* Loewe to keep main production lines in Germany
* Previously planned to shift more production abroad
* Co-CEO says Loewe TVs to remain luxury goods
* Targets Chinese demand for high-end products
KRONACH, Germany, Aug 22 German TV maker Loewe,
which became insolvent last year and was bought by an investment
group five months ago, has binned plans to shift production
abroad and decided to continue making most of its models at
"For our main production lines we are sticking with 'Made in
Germany'," part-owner and co-Chief Executive Mark Huesges told
Reuters in an interview at Loewe's headquarters in the Bavarian
town of Kronach.
Loewe, started by brothers Siegmund and David Ludwig Loewe
in 1923, sought protection from creditors in July 2013 and filed
for insolvency in October after a strategy to combat the
economic downturn by focusing on premium customers backfired.
Consumers in Europe, where Loewe generates 97 percent of its
sales, had shied away from paying between 1,000 euros and 5,000
euros ($1,300-$6,600) for flat-screen TV sets, as Samsung
and LG Electronics among other rivals
presented far cheaper mass-market models.
Following its insolvency, Loewe planned to shift production
of many models abroad to cut costs and allow it to sell cheaper
TVs. But Munich-based investment group Stargate Capital, which

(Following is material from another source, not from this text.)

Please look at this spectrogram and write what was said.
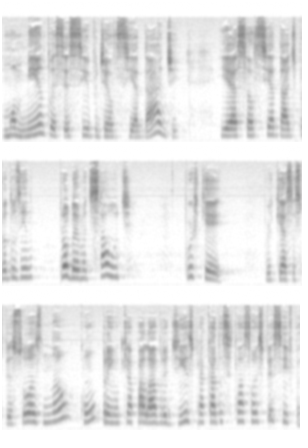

bought the firm for an undisclosed sum - described only as "high
single-digit million euros" - in March, has now changed tack.
"There will be no cheap Loewe," Huesges said. "A Loewe
should be a luxury item, but one that you can still afford."
Loewe has struck a partnership with Chinese technology
supplier Hisense and now sells TVs via four
retailers in China to tap demand for luxury goods there.
"Especially in China there is a desire for quality, which
customers there value," Huesges said, adding Loewe aimed to
increase the number of outlets it sells through in China to
seven by the end of the year.
Keeping production in Kronach also means that fewer
additional jobs may be cut than planned, he said. Loewe has
already reduced its workforce to just over 400 from more than
($1 = 0.7535 euro)
(Reporting by Jens Hack; Writing by Maria Sheahan; Editing by